Top of DATA

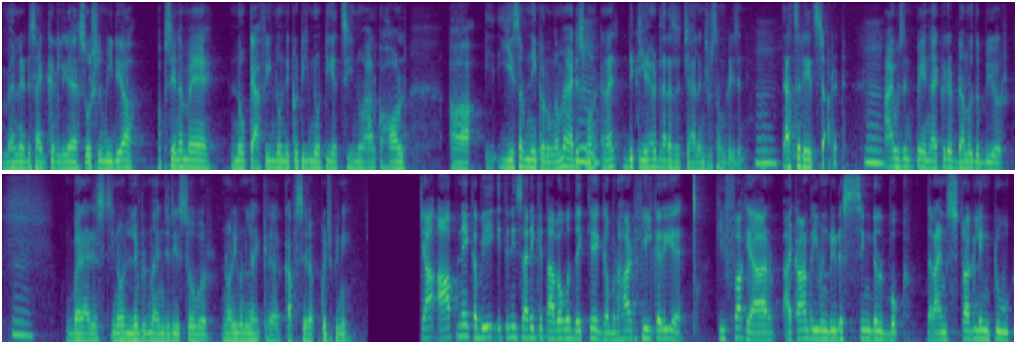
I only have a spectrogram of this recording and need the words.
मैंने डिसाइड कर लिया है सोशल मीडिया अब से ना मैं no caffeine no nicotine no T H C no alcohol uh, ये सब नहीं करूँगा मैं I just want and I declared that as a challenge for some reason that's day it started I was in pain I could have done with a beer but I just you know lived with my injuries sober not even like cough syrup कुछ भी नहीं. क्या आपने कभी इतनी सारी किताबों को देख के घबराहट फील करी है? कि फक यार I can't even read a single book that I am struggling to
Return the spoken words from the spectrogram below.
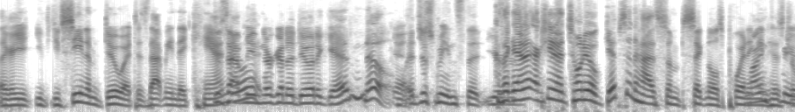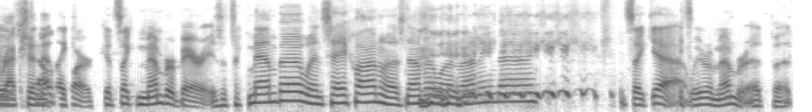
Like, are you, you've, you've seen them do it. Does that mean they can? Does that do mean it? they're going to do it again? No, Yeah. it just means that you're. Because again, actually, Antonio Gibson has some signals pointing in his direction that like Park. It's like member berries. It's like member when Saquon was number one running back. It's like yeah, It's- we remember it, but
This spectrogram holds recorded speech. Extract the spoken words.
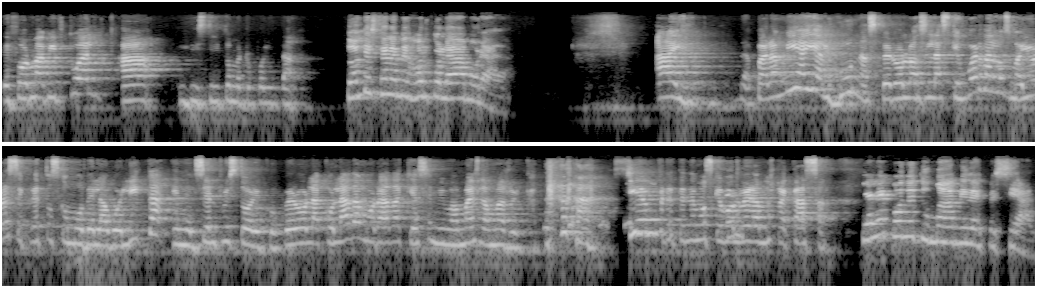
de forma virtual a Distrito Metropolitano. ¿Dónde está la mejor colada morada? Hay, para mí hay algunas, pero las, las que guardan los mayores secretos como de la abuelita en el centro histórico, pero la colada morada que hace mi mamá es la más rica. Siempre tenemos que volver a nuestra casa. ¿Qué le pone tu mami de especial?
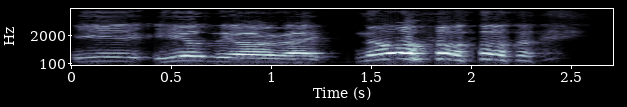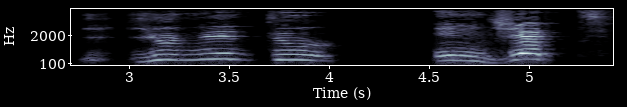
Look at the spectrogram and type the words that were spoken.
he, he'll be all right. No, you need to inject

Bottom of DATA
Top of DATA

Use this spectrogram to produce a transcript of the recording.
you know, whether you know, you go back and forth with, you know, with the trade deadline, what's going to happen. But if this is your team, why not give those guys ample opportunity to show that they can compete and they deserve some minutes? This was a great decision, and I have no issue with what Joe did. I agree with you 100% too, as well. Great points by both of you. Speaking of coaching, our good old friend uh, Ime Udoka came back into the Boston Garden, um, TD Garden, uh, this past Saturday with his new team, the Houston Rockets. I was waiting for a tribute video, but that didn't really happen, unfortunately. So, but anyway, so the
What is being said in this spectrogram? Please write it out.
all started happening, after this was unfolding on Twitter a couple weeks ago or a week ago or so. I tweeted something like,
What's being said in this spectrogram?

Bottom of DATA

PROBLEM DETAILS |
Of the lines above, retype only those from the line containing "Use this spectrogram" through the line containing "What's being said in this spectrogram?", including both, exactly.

ANSWER AREA |
Use this spectrogram to produce a transcript of the recording.
you know, whether you know, you go back and forth with, you know, with the trade deadline, what's going to happen. But if this is your team, why not give those guys ample opportunity to show that they can compete and they deserve some minutes? This was a great decision, and I have no issue with what Joe did. I agree with you 100% too, as well. Great points by both of you. Speaking of coaching, our good old friend uh, Ime Udoka came back into the Boston Garden, um, TD Garden, uh, this past Saturday with his new team, the Houston Rockets. I was waiting for a tribute video, but that didn't really happen, unfortunately. So, but anyway, so the
What is being said in this spectrogram? Please write it out.
all started happening, after this was unfolding on Twitter a couple weeks ago or a week ago or so. I tweeted something like,
What's being said in this spectrogram?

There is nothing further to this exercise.